Extracted data entries:
::::::::::

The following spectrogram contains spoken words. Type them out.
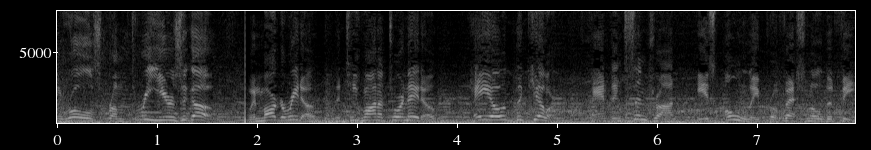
rolls from three years ago when Margarito, the Tijuana Tornado, KO'd the killer, handing Cintron his only professional defeat.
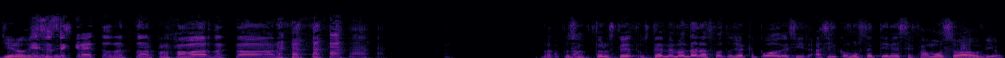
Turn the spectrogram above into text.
lleno de es cerveza. secreto, doctor. Por favor, doctor. No, pues doctor, usted, usted me manda las fotos, ya que puedo decir, así como usted tiene ese famoso audio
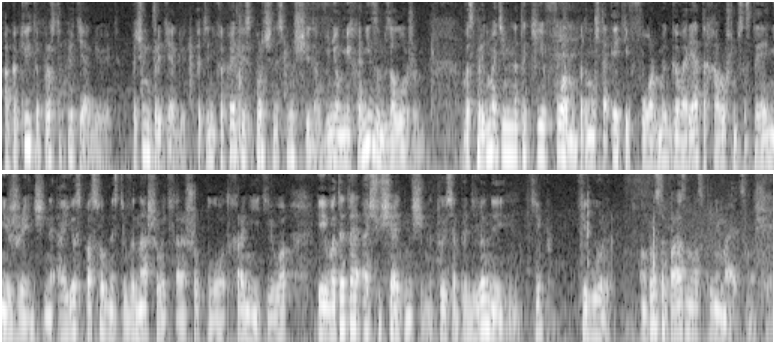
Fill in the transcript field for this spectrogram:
а какие-то просто притягивает. Почему притягивает? Это не какая-то испорченность мужчины. В нем механизм заложен воспринимать именно такие формы, потому что эти формы говорят о хорошем состоянии женщины, о ее способности вынашивать хорошо плод, хранить его. И вот это ощущает мужчина, то есть определенный тип фигуры. Он просто по-разному воспринимается мужчина.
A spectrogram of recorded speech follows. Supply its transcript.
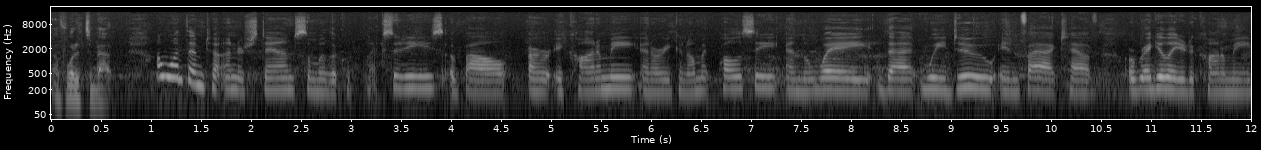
of what it's about. I want them to understand some of the complexities about our economy and our economic policy and the way that we do, in fact, have a regulated economy.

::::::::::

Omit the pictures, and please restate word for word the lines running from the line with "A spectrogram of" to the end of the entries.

A spectrogram of recorded speech follows. Supply its transcript.
of what it's about. I want them to understand some of the complexities about our economy and our economic policy and the way that we do, in fact, have a regulated economy.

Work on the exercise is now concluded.